    Stand-Up Comedy 
  • The album version of the special Bill Cosby: Himself, in addition to abridging many of the sketches, also loops lines at least twice: at one point, to cover up a flubbed line about "brain damage", and at another point in the "Chocolate Cake for Breakfast" skit when he accidentally says that he was awakened at 4 AM instead of 6 AM.

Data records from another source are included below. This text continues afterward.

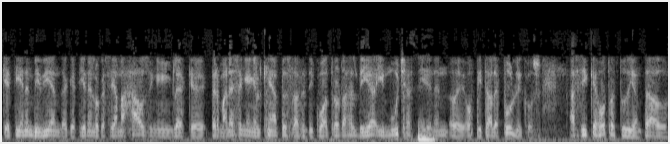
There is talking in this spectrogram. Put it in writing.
que tienen vivienda, que tienen lo que se llama housing en inglés, que permanecen en el campus las 24 horas al día y muchas tienen eh, hospitales públicos. Así que es otro estudiantado.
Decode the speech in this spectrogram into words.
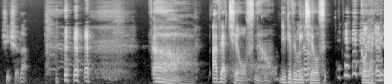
she showed up. Oh, I've got chills now. You're giving me Well, and- chills. Go and, ahead. and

    Web Original 
  • Dr. Horrible. Everyone singing is their own voice, but it's a dub of the official musical track over the scene. So they're essentially lipsynching to themselves.
    • This practice is near-universal for filmed musicals, due to the difficulties of having a full orchestra (or even a partial one) on set during filming, of coordinating an offstage band to an on-camera singer (who can't be looking at the director), and of having to do multiple takes - more people involved means more chance for error, and when even one screw-up requires a do-over, it's far, far easier to simply prerecord the tricky bits.
      • In addition, it means that choreography can be quite elaborate without having to worry about breathless singing.
  • That Guy with the Glasses has done this a few times:
    • In Atop the Fourth Wall, when Linkara is leaving Lord Vyce in a barren universe, Lewis dubbed over his lines due to weather conditions.
    • JesuOtaku redubbed a lot of his live action skits in his episodes from 2009-2011 for quality reasons, but left his first review alone to show how far he came.
  • One episode of Tom Scott's Things You Might Not Have Known series, "Nearly Everything You Hear in the Movies is Fake," discusses this trope (as well as The Coconut Effect). Scott also throws in some Painting the Medium to illustrate the difference: Everything before 0:47 (save for the end) in the video was recorded on location, while everything after was dubbed over later.

Alternative Title(s): ADR


Example of: